Take a look out the window. Are there any clouds in the sky today? Can you name them? Today, most of us are familiar with the names of the basic cloud types: stratus, cumulus, cirrus. But here's another name...Luke Howard. Probably never heard of him, right? Well, he's the Man Who Named the Clouds. Hi, I'm Dave Thurlow, the man who hosts the Weather Notebook.
Prior to the beginning of the Nineteenth Century, most weather observers believed clouds were too transient, changeable, and short-lived to be classified or even analyzed. Cloud types were never named; they were just described by their color and form as each observer saw them: dark, white, gray, black, mare's tails or towers.

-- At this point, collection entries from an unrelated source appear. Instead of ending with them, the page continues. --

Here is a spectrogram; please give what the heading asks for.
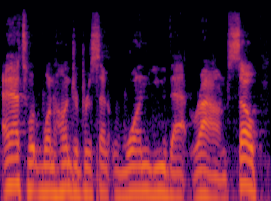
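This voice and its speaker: A male esports caster delivers analytical commentary in a medium-pitched voice. He explains the play step by step and leans on key words for emphasis. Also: moderate pace, a loud crowd.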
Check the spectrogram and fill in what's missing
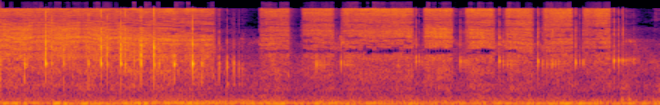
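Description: Aerosol spray paint hissing steadily as red paint is applied to the back of a homemade shield, with a rattly pulsing start, a few brief gaps, and continuous close-up spraying.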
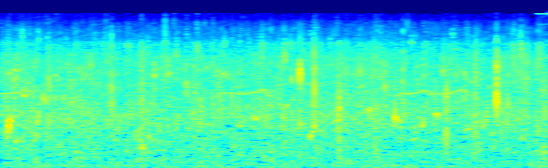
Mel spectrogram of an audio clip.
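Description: Steady rush of running water from a stream over rocks, with a few faint high chirps and small ticks on top.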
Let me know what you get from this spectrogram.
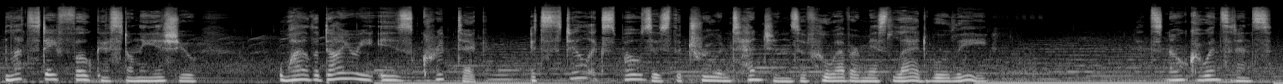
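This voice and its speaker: Slow, poised female adviser. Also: lowish voice. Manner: measured, poised, deliberate. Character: composed, astute female adviser, calm and enigmatic. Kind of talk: dramatic game voice acting.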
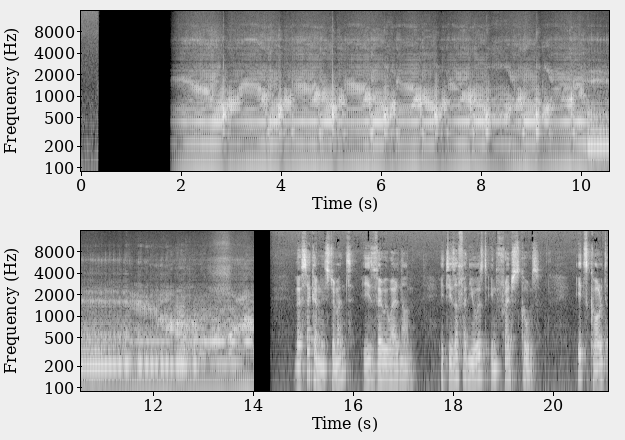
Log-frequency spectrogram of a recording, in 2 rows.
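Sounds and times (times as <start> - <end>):
didgeridoo, the Australian wind instrument, droning: 1.8 - 14.0
speech: 15.0 - 19.8, 20.5 - 21.1.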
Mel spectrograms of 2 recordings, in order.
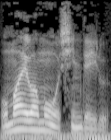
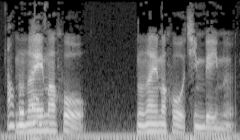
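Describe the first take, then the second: First: It is said with natural Japanese intonation. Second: It is said with a foreign-sounding intonation. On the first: The meaning is fully understood in Japanese. "日本語で成立してるから" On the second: The words sound like a different language. "このイントネーションだけで、全く別な言葉"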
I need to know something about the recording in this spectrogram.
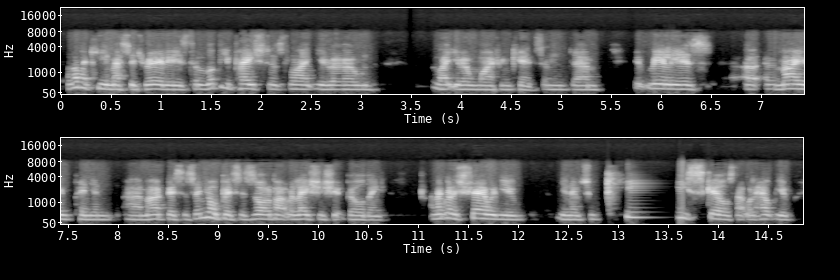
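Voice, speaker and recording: Slightly croaky middle-aged male coach. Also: fairly high pitch, dull audio. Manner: earnest, loose, full of fillers and restarts. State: slightly croaky from weeks of teaching. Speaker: sales communication coach. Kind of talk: presentation with slides.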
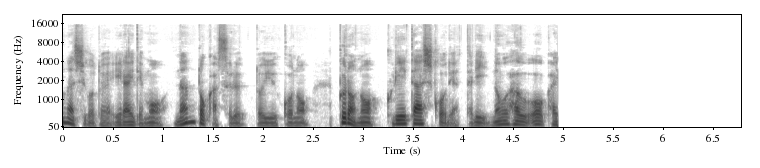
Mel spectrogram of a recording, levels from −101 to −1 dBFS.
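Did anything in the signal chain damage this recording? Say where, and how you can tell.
Yes. The speech has a cut-off end at 4.95 s. The sound stops mid-utterance and falls straight to digital silence for the rest of the clip, with no natural decay or room tail. The fault sits at the storage or write stage: the final buffers were never flushed to the file, so the recording simply ends. On the waveform, the envelope drops vertically to a flat line. On a spectrogram, every band goes dark at the same instant.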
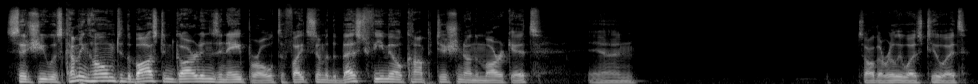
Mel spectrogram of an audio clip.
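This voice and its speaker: A man's voice: on the low side, lively intonation, moderate pace, pauses often. A man hosting a wrestling podcast, giving a casual, sarcastic and crude play-by-play review of an old broadcast. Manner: sarcastic, crude, dry humor.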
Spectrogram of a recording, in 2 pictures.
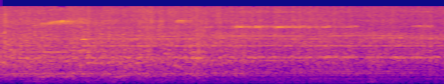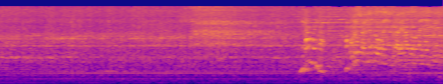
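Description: Electric train running slowly through a track junction: a steady rolling noise with a faint whine. Near the end come brighter wavering squeals and a few sharper clanks.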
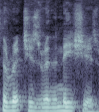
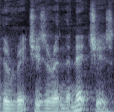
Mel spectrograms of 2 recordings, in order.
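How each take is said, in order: First: It is said in a British accent. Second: It is said in an American accent.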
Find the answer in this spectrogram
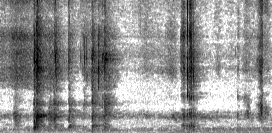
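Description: Handling noise as the phone is moved about: a few short scrapes and clicks, the loudest about half a second in and another near three seconds, over a faint steady hum.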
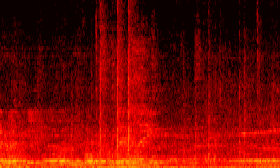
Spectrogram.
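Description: Indistinct chatter of people talking among themselves in a crowded room, with a few sharp clicks about one and a half seconds in.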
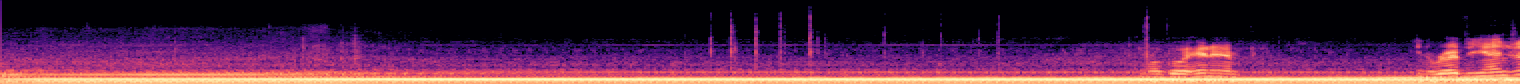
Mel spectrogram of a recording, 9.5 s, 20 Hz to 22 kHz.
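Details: 2016 Dodge Challenger 3.6L, towed in crank-no-start, faulty fuel pump diagnosed: engine runs smooth and steady with deep even note, picking up cleanly in quick blips; healthy running.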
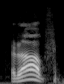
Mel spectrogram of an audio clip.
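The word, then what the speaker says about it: rough: কিছু এক্সাম্পল দেখো যেমন আর ও ইউ জি এইচ রাফ সি ও ইউ জি এইচ কাভ এবার এখানে দেখো ও ইউ এর পরে জি এইচ আছে তাই জি এইচ এর জন্য ফ হচ্ছে এবং ও ইউ এর জন্য আকার যেমন রাফ এ এর জন্য এ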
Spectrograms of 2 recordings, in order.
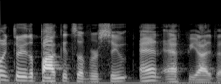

Howard, however, believed that clouds could be identified by four simple categories within the complexity of cloud forms. Here they are:
Cumulus, Latin for 'heap'; Stratus, Latin for 'layer'; Cirrus, Latin for 'wispy curly hair'; and, Nimbus, Latin for 'rain'.
The basic forms could be combined, thus for example giving us: cumulo nimbus or cirro stratus.
Howard's classification was accepted almost intact by the meteorological community in the early 1800's, with a few additional terms, such as 'alto' meaning 'middle, and it likely won worldwide acceptance because he provided his categories with Latin names, as the great naturalist Linnaeus had done with plants and animals.
Now to see pictures - with names - of the different kinds of clouds, be sure to visit our website, which is weathernotebook.org.
Thanks to Keith Heidorn, today's contributing writer. The Weather Notebook is underwritten by Subaru, the beauty of all wheel.
Sketches of Clouds
Gordo's Cloud Gallery
Common Cloud Classifications